This paper disaggregates government accounts to examine whether and how representation affects the level and distribution of taxation. Using panel data for over 100 countries from 1970 to 1999 and cross-sectional data for approximately 75 democracies from 1990 to 1998, we find that both democratization and voter turnout induced a modest but highly systematic increase in revenue from regressive taxes on consumption. While one-third of the increase due to democratization reflects a shift from more inefficient and similarly regressive taxes on trade, most of it was new revenue. Less convincingly, democratization and voter turnout also increased total tax revenue. By contrast, neither democracy, nor voter turnout systematically increased revenue from progressive taxes on income and capital.
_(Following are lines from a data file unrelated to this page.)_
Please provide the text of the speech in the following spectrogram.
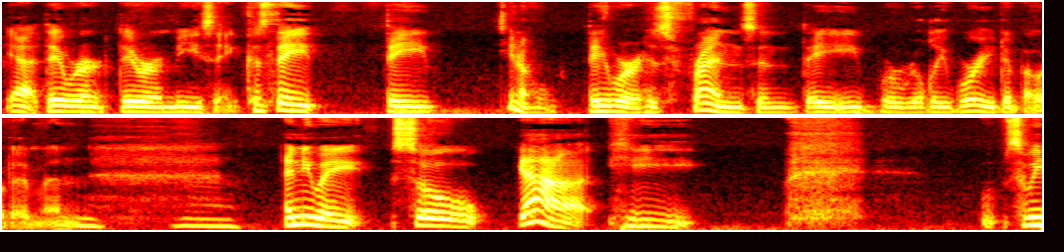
yeah they were they were amazing because they they you know they were his friends and they were really worried about him. And anyway so yeah he so we,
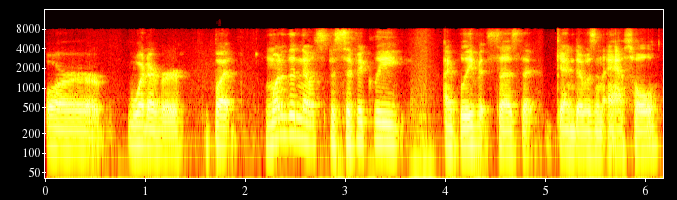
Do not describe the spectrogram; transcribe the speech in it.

With reasonable assumptions about tax incidence and participation patterns, these findings shed light on competing conceptions of taxation and representation.
ASJC Scopus subject areas
- Sociology and Political Science